No, we’re not taking the mickey: these wee bricks mean business

THE world’s first bio-brick created from human urine has been unveiled at University of Cape Town in South Africa.

Bio-bricks are created through a natural process called microbial carbonate precipitation, similar to the way seashells are formed. Dyllon Randall, a senior lecturer in water quality engineering at UCT, has supervised the project by Masters civil engineering student Suzanne Lambert.

The world’s first bio-brick made using human urine was unveiled at UCT. In picture (from left) Dyllon Randall and his students, Vukheta Mukhari and Suzanne Lambert. Photo: Robyn Walker

Loose sand is colonised with bacteria that produce urease, and enzyme that breaks down the urea in urine while producing calcium carbonate through a complex chemical reaction. This cements the sand into any shape, whether it’s a solid column or a rectangular building brick.

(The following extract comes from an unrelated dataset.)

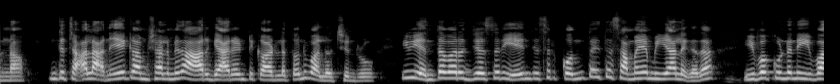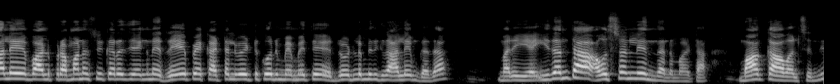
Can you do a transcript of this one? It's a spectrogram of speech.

For the past few months, Lambert and civil engineering honours student Vukheta Mukhari have been hard at work in the laboratory, testing various bio-brick shapes and tensile strengths.

The development is good news for the environment and global warming, as bio-bricks are made in moulds at room temperature. Regular bricks are kiln-fired at temperatures around 1 400°C and produce vast quantities of carbon dioxide.

The concept of using urea to grow bricks was first tested in the United States some years ago using synthetic solutions, but Lambert’s brick is the first to use human urine – with significant promise for waste recycling ­and upcycling. Her work builds on research by Jules Henze, a Swiss student who spent four months working with Randall on the concept in 2017.

Chemically speaking, urine is liquid gold, according to Randall. It accounts for less than one percent of domestic waste water by volume, but contains 80 percent of the nitrogen, 56 percent of the phosphorus and 63 percent of the potassium of all waste water.

The bio-brick process yields nitrogen and potassium as by-products, which are common components of commercial fertilisers. Almost all of the phosphorus in the urine (97 percent) can be converted into calcium phosphate, a key ingredient in fertilisers. This is significant because the world’s natural phosphate reserves are running dry.

To create the bricks, urine was collected in specialised urinals and used to make a solid fertiliser. The remaining liquid was then used to grow the bio-bricks.

“But in that process, we’re only after two components: carbonate ions and the calcium. What we do last is take the remaining liquid product from the bio-brick process and make a second fertiliser,” he explained.

The overall scheme would effectively result in zero waste, with the urine completely converted into three useful products.

The strength of the bio-bricks would depend on client needs. “If a client wanted a brick stronger than a limestone brick, you would allow the bacteria to make the solid stronger by ‘growing’ it for longer,” said Randall.

“The longer you allow the little bacteria to make the cement, the stronger the product is going to be.”